From: Ulf Wiger (TN/EAB) <ulf.wiger@e...>
Subject: Re: [Caml-list] Re: Why OCaml **cks
Jon Harrop skrev:
> On Friday 09 May 2008 19:17:30 Ulf Wiger wrote:
>> Jon Harrop skrev:
>>> Erlang is uniformly slow.
>> I don't see how you can say that. If you introduce the
>> restriction that there can be only one CPU, then this
>> might be true.
> On 1 CPU Erlang is currently ~5x slower in this context.

I thought "this context" for this thread was a blog article
that discussed OCaml's weaknesses in general terms.

Just looking at the default weighting of the shootout
benchmarks, the Erlang/OCaml ratio is 3.17; excluding
the only concurrency-related benchmark, where Erlang
is 10.6x faster than OCaml, it's 4.0.
(Not that I consider the shootout representative to the
products we build...)

 > So even if we ignore the cost of message passing we know
 > Erlang cannot be competitive for <6 cores.
> This is why Erlang has not (and will not) penetrate the
 > market of scientists programming shared memory
 > supercomputers.

The problem with your argumentation is that you make
sweeping general statements and later, when challenged
justify them by claiming them to be true in a very
specific context - presumably your favourite problem.

I can only assume that you are perfectly happy with
OCaml staying focused on scientific computation and
applications that have the same characteristics.

 > For the same reason, Erlang is not relevant for exploiting
 > multicore: its remit is massive concurrency which is
> a completely different problem.

Perhaps we live on different planets...?
In my world, products are never this black and white.

There are constant tradeoffs, where a high degree of
concurrency is almost always a factor, but also fairly
big chunks of sequential processing where raw performance
is important. The problem is that we can't find one
language that does it all. Erlang is admittedly slow on
things like text parsing, math, etc., but jumping out of
the shared memory space and executing the code in something
like C or OCaml, we pay so much for heavyweight
communication that it's usually not worth the effort - never
mind the fact that debugging becomes much, much harder.

So on total system performance, we usually do very well,
even though it is pretty slow on some specific parts of
the problem. And we get superior robustness and
maintenance cost, which for our customers is far more
important than raw performance.

Right now, the main language that I see as an interesting
contender for our type of products is Haskell, because it
combines very good performance with very good support for
lightweight concurrency /and/ offers very high productivity.

OCaml, sadly, cannot even be considered for anything but
specialized tasks, since it has no credible support for
concurrency. I don't really see why it'd have to stay
that way, except that interest in message-passing
concurrency seems to have been very low so far on this
mailing list.

(Actually, I'd rank Felix higher, if it could ever rise
from obscurity, since it was designed to run safely as
a dynamically linked component. It could work as a very
nice complement to Erlang.)

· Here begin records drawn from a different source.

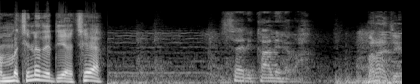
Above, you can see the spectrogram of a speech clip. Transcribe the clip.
நம்ம சின்ன தட்டியாச்சே சரி காலையில வா. வராஜே.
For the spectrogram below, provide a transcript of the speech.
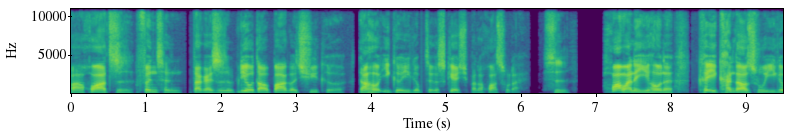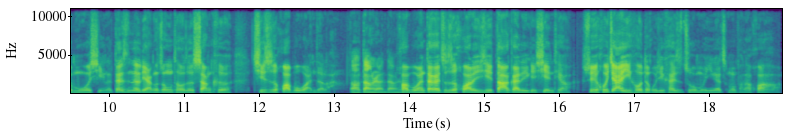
把画纸分成大概是六到八个区格，然后一格一个这个 sketch 把它画出来。是。画完了以后呢，可以看到出一个模型了。但是那两个钟头的上课其实画不完的啦。哦，当然当然，画不完，大概只是画了一些大概的一个线条。所以回家以后呢，我就开始琢磨应该怎么把它画好。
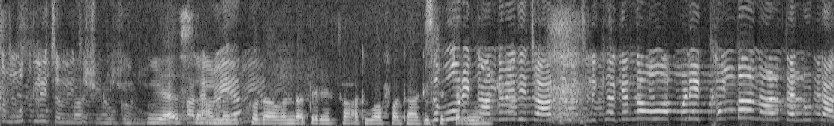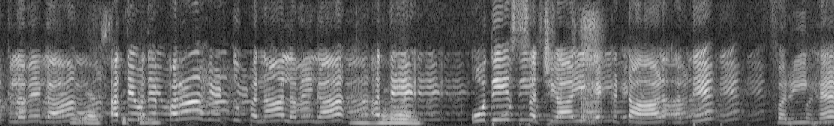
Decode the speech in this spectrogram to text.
ਸਮੂਥਲੀ ਚੱਲਣਾ ਸ਼ੁਰੂ ਕਰੋ। ਯੈਸ ਆਮੇਨ ਹਾਲੇਲੂਇਆ ਖੁਦਾਵੰਦਾ ਤੇਰੇ ਸਾਥ ਵਫਾਦਾਰੀ ਸੇ ਜ਼ਬੂਰ ਚੱਲੂੰ 91 ਦੀ 4 ਦੇ ਵਿੱਚ ਲਿਖਿਆ ਕਹਿੰਦਾ ਉਹ ਆਪਣੇ ਖੰਭਾਂ ਨਾਲ ਤੈਨੂੰ ਢੱਕ ਲਵੇਗਾ ਅਤੇ। ਉਹਦੇ ਪਰਾਂ ਹੇਠ ਤੂੰ ਪਨਾਹ ਲਵੇਂਗਾ ਅਤੇ ਉਹਦੀ ਸਚਾਈ ਇੱਕ ਢਾਲ ਅਤੇ ਫਰੀ ਹੈ।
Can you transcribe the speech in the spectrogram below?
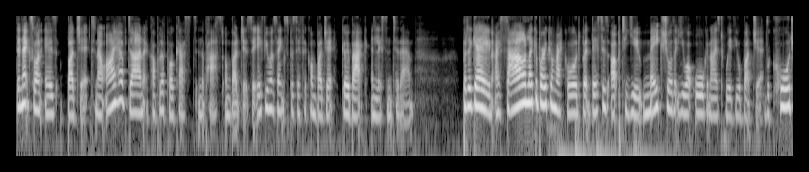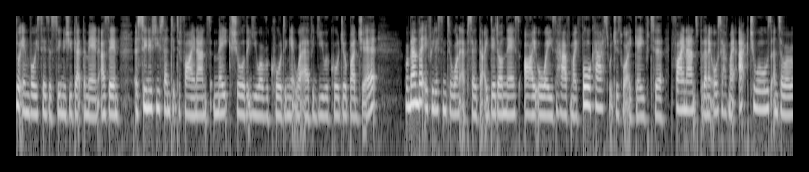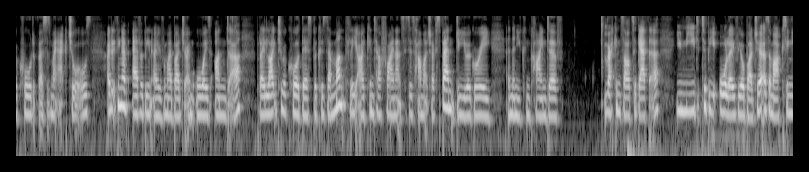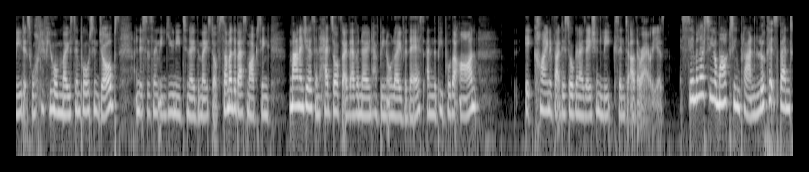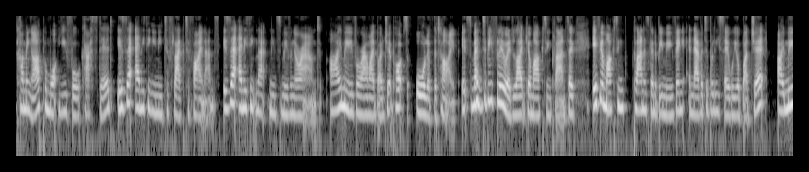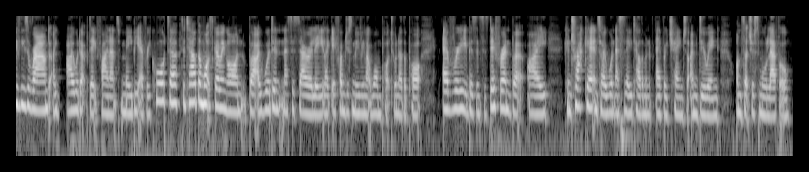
The next one is budget. Now, I have done a couple of podcasts in the past on budget. So if you want something specific on budget, go back and listen to them. But again, I sound like a broken record, but this is up to you. Make sure that you are organized with your budget. Record your invoices as soon as you get them in, as in, as soon as you sent it to finance, make sure that you are recording it wherever you record your budget. Remember, if you listen to one episode that I did on this, I always have my forecast, which is what I gave to finance, but then I also have my actuals, and so I record versus my actuals. I don't think I've ever been over my budget, I'm always under, but I like to record this because then monthly I can tell finance this is how much I've spent. Do you agree? And then you can kind of reconcile together, you need to be all over your budget as a marketing lead. It's one of your most important jobs, and it's something that you need to know the most of. Some of the best marketing managers and heads of that I've ever known have been all over this, and the people that aren't, it kind of that disorganization leaks into other areas. Similar to your marketing plan, look at spend coming up and what you forecasted. Is there anything you need to flag to finance? Is there anything that needs moving around? I move around my budget pots all of the time. It's meant to be fluid, like your marketing plan. So, if your marketing plan is going to be moving, inevitably so will your budget. I move these around. I, I would update finance maybe every quarter to tell them what's going on, but I wouldn't necessarily, like, if I'm just moving like one pot to another pot, every business is different, but I can track it. And so I wouldn't necessarily tell them of every change that I'm doing on such a small level.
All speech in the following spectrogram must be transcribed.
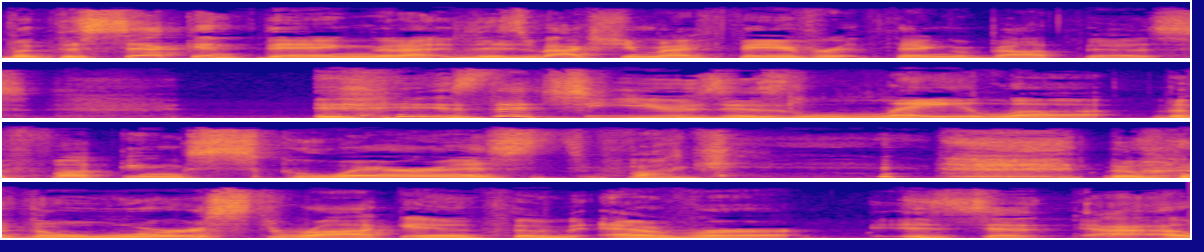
But the second thing that I, this is actually my favorite thing about this is that she uses Layla, the fucking squarest fucking. the, the worst rock anthem ever. It's just I,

And as for exploiting multicore, we simply cannot get
our hands on enough cores quickly enough (mainly because
we need them in compact NEBS-compliant embedded systems).
But we ship dual-core systems today, and got a 1.7x
speedup without even recompiling the code. Very soon,
we'll move to quad-cores, and expect corresponding
speedups again. 8-core boards are on the horizon.

Just recently, we noted that an Erlang-based product may
well surpass what's been the undisputed market leader on
performance using an 8-core machine, since that product
(hand-written C++) cannot use more than 1 core due to
timing issues. And the Erlang product in question wasn't
even designed for raw performance, but for maximum

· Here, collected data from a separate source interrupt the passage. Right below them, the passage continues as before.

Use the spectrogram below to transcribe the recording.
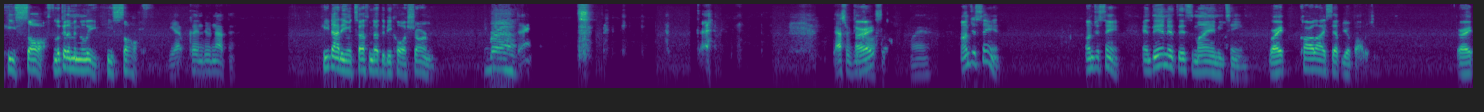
He's soft. Look at him in the league. He's soft. Yep. Couldn't do nothing. He's not even tough enough to be called Sherman. Bruh. That's what you All call right. stuff, man. I'm just saying. I'm just saying. And then if this Miami team, right? Carl, I accept your apology. Right?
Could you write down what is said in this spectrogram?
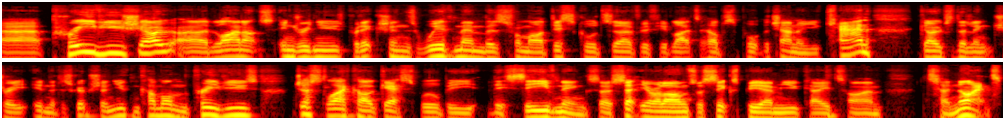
uh, preview show, uh, lineups, injury news, predictions with members from our Discord server. If you'd like to help support the channel, you can go to the link tree in the description. You can come on the previews just like our guests will be this evening. So set your alarms for 6 p.m. UK time tonight.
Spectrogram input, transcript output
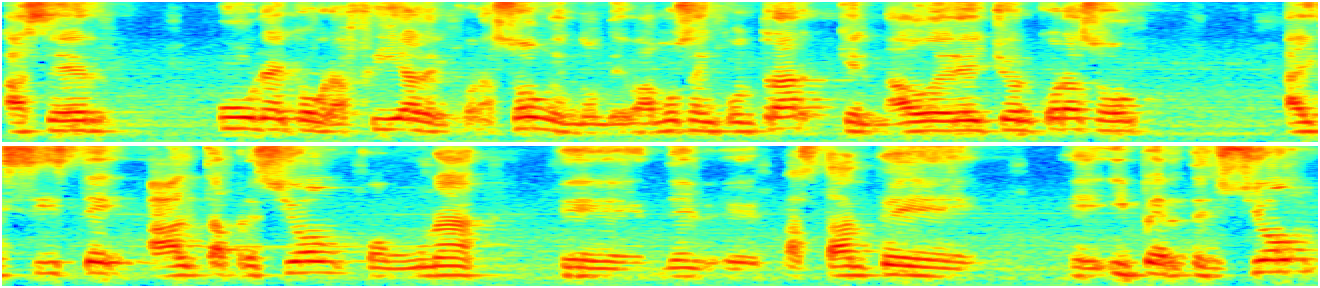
hacer una ecografía del corazón en donde vamos a encontrar que el lado derecho del corazón existe alta presión con una eh, eh, bastante hipertensión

Perhaps this is all irrelevant to your particular
consultancy company? I know a number of companies that
consider it extremely relevant /today/ - in market
segments worth many billions of dollars.

Ulf W